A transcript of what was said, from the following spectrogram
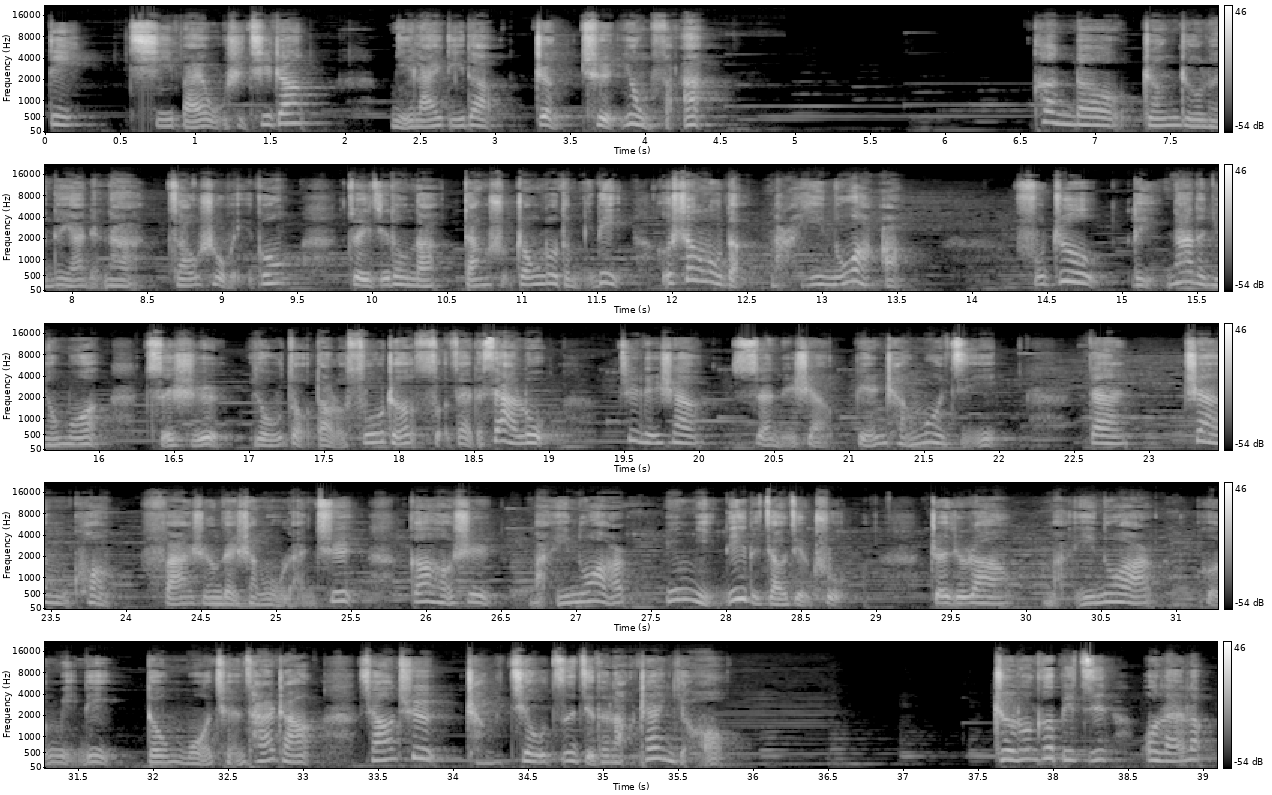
第七百五十七章米莱迪的正确用法。看到张哲伦的雅典娜遭受围攻，最激动的当属中路的米莉和上路的马伊努尔。辅助李娜的牛魔此时游走到了苏哲所在的下路，距离上算得上鞭长莫及，但战况发生在上路蓝区，刚好是马伊努尔与米莉的交界处。这就让马伊诺尔和米莉都摩拳擦掌，想要去拯救自己的老战友。哲伦哥，别急，我来了。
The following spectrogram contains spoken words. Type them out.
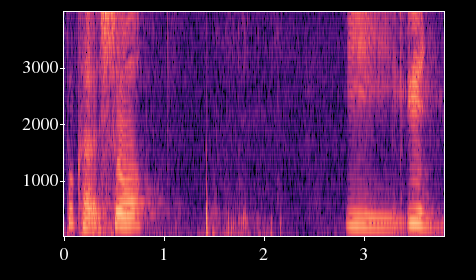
不可说与蕴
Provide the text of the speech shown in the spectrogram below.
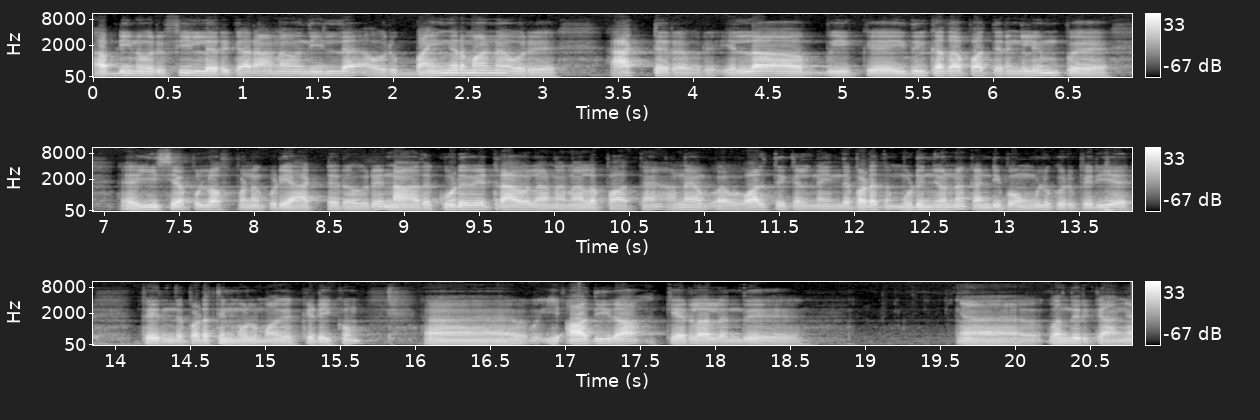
அப்படின்னு ஒரு ஃபீலில் இருக்கார். ஆனால் வந்து இல்லை. அவர் பயங்கரமான ஒரு ஆக்டர் அவர். எல்லா இது கதாபாத்திரங்களையும் இப்போ ஈஸியாக புல் ஆஃப் பண்ணக்கூடிய ஆக்டர் அவர். நான் அதை கூடவே ட்ராவல் ஆனனால பார்த்தேன். ஆனால் வாழ்த்துக்கள். நான் இந்த படத்தை முடிஞ்சோன்னா கண்டிப்பாக உங்களுக்கு ஒரு பெரிய பேர் இந்த படத்தின் மூலமாக கிடைக்கும். ஆதிரா கேரளாலேருந்து வந்திருக்காங்க.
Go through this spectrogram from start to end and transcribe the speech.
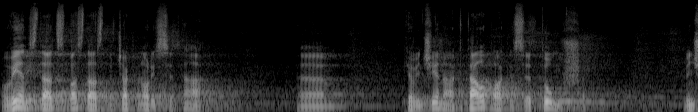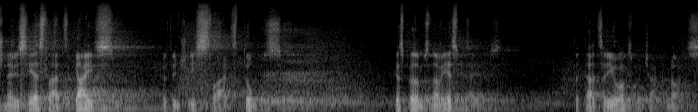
Un viens tāds pastāsts par Čaku Norisu ir tā. Um, ka viņš ienāk telpā, kas ir tumša. Viņš nevis ieslēdz gaismu, bet viņš izslēdz tumsu. Kas, protams, nav iespējams. Tad tāds ir joks par Čaku Norris.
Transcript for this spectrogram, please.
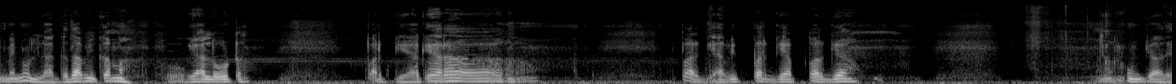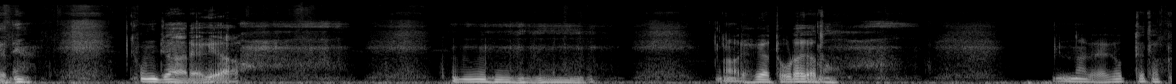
ਮੈਨੂੰ ਲੱਗਦਾ ਵੀ ਕੰਮ ਹੋ ਗਿਆ ਲੋਟ ਪਰ ਗਿਆ ਕਿਹੜਾ ਭਰ ਗਿਆ ਵੀ ਭਰ ਗਿਆ ਭਰ ਗਿਆ ਖੁੰਝਾ ਦੇ ਦੇ ਖੁੰਝਾ ਰਹਿ ਗਿਆ ਹੂੰ ਹੂੰ ਹੂੰ, ਹੂੰ। ਆ ਰਹਿ ਗਿਆ ਥੋੜਾ ਜਿਹਾ ਤੋਂ ਨਾ ਰਹਿ ਗਿਆ ਉੱਥੇ ਤੱਕ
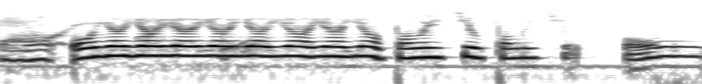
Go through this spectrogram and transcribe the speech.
йо. Ой-ой-ой-ой-ой-ой-ой-ой-ой, полетів, полетів. Оу.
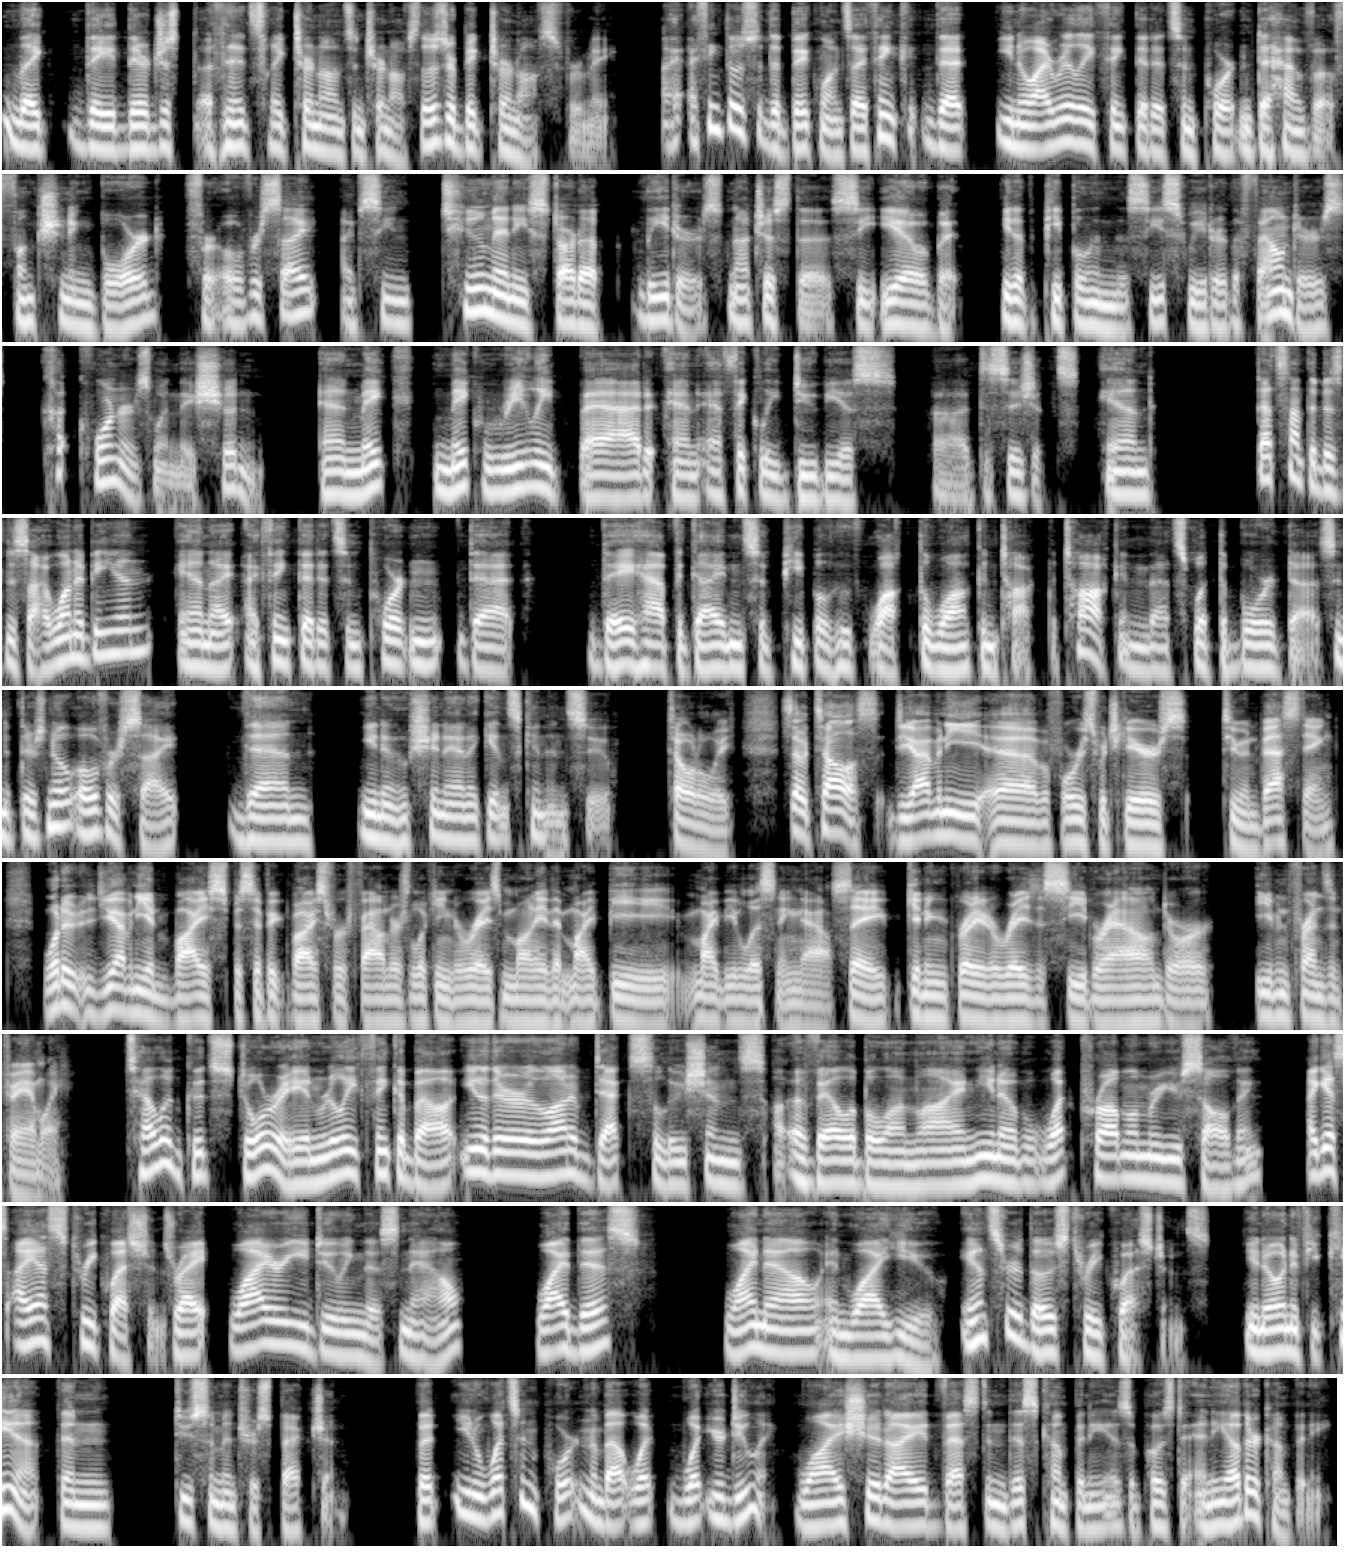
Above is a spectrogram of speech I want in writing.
like they they're just it's like turn ons and turn offs. Those are big turn offs for me. I, I think those are the big ones. I think that, you know, I really think that it's important to have a functioning board for oversight. I've seen too many startup leaders, not just the CEO, but you know, the people in the C suite or the founders cut corners when they shouldn't and make make really bad and ethically dubious uh, decisions. And that's not the business I want to be in. And I, I think that it's important that they have the guidance of people who've walked the walk and talked the talk. And that's what the board does. And if there's no oversight, then, you know, shenanigans can ensue. Totally. So tell us, do you have any, uh, before we switch gears to investing, what do, do you have any advice, specific advice for founders looking to raise money that might be, might be listening now, say getting ready to raise a seed round or even friends and family? Tell a good story and really think about, you know, there are a lot of deck solutions available online. You know, what problem are you solving? I guess I ask three questions, right? Why are you doing this now? Why this? Why now? And why you? Answer those three questions, you know, and if you can't, then do some introspection. But, you know, what's important about what, what you're doing? Why should I invest in this company as opposed to any other company?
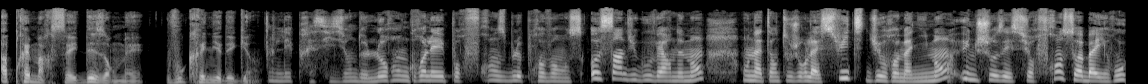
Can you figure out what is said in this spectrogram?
Après Marseille, désormais, vous craignez des gains. Les précisions de Laurent Grelet pour France Bleu Provence au sein du gouvernement. On attend toujours la suite du remaniement. Une chose est sûre, François Bayrou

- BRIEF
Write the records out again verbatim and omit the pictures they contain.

- ANSWER
A transcript of what was said, from the following spectrogram
第七百五十七章米莱迪的正确用法。看到张哲伦的雅典娜遭受围攻，最激动的当属中路的米莉和上路的马伊努尔。辅助李娜的牛魔此时游走到了苏哲所在的下路，距离上算得上鞭长莫及，但战况发生在上路蓝区，刚好是马伊努尔与米莉的交界处。这就让马伊诺尔和米莉都摩拳擦掌，想要去拯救自己的老战友。哲伦哥，别急，我来了。
The following spectrogram contains spoken words. Type them out.
不可说与蕴
Provide the text of the speech shown in the spectrogram below.
அப்படின்னு ஒரு ஃபீலில் இருக்கார். ஆனால் வந்து இல்லை. அவர் பயங்கரமான ஒரு ஆக்டர் அவர். எல்லா இது கதாபாத்திரங்களையும் இப்போ ஈஸியாக புல் ஆஃப் பண்ணக்கூடிய ஆக்டர் அவர். நான் அதை கூடவே ட்ராவல் ஆனனால பார்த்தேன். ஆனால் வாழ்த்துக்கள். நான் இந்த படத்தை முடிஞ்சோன்னா கண்டிப்பாக உங்களுக்கு ஒரு பெரிய பேர் இந்த படத்தின் மூலமாக கிடைக்கும். ஆதிரா கேரளாலேருந்து வந்திருக்காங்க.
Go through this spectrogram from start to end and transcribe the speech.
Un viens tāds pastāsts par Čaku Norisu ir tā. Um, ka viņš ienāk telpā, kas ir tumša. Viņš nevis ieslēdz gaismu, bet viņš izslēdz tumsu. Kas, protams, nav iespējams. Tad tāds ir joks par Čaku Norris.
Transcript for this spectrogram, please.
ਮੈਨੂੰ ਲੱਗਦਾ ਵੀ ਕੰਮ ਹੋ ਗਿਆ ਲੋਟ ਪਰ ਗਿਆ ਕਿਹੜਾ ਭਰ ਗਿਆ ਵੀ ਭਰ ਗਿਆ ਭਰ ਗਿਆ ਖੁੰਝਾ ਦੇ ਦੇ ਖੁੰਝਾ ਰਹਿ ਗਿਆ ਹੂੰ ਹੂੰ ਹੂੰ, ਹੂੰ। ਆ ਰਹਿ ਗਿਆ ਥੋੜਾ ਜਿਹਾ ਤੋਂ ਨਾ ਰਹਿ ਗਿਆ ਉੱਥੇ ਤੱਕ
Go through this spectrogram and transcribe the speech.
йо. Ой-ой-ой-ой-ой-ой-ой-ой-ой, полетів, полетів. Оу.
Above is a spectrogram of speech I want in writing.
like they they're just it's like turn ons and turn offs. Those are big turn offs for me. I, I think those are the big ones. I think that, you know, I really think that it's important to have a functioning board for oversight. I've seen too many startup leaders, not just the CEO, but you know, the people in the C suite or the founders cut corners when they shouldn't and make make really bad and ethically dubious uh, decisions. And that's not the business I want to be in. And I, I think that it's important that they have the guidance of people who've walked the walk and talked the talk. And that's what the board does. And if there's no oversight, then, you know, shenanigans can ensue. Totally. So tell us, do you have any, uh, before we switch gears to investing, what do, do you have any advice, specific advice for founders looking to raise money that might be, might be listening now, say getting ready to raise a seed round or even friends and family? Tell a good story and really think about, you know, there are a lot of deck solutions available online. You know, what problem are you solving? I guess I ask three questions, right? Why are you doing this now? Why this? Why now? And why you? Answer those three questions, you know, and if you can't, then do some introspection. But, you know, what's important about what, what you're doing? Why should I invest in this company as opposed to any other company?
Can you figure out what is said in this spectrogram?
Après Marseille, désormais, vous craignez des gains. Les précisions de Laurent Grelet pour France Bleu Provence au sein du gouvernement. On attend toujours la suite du remaniement. Une chose est sûre, François Bayrou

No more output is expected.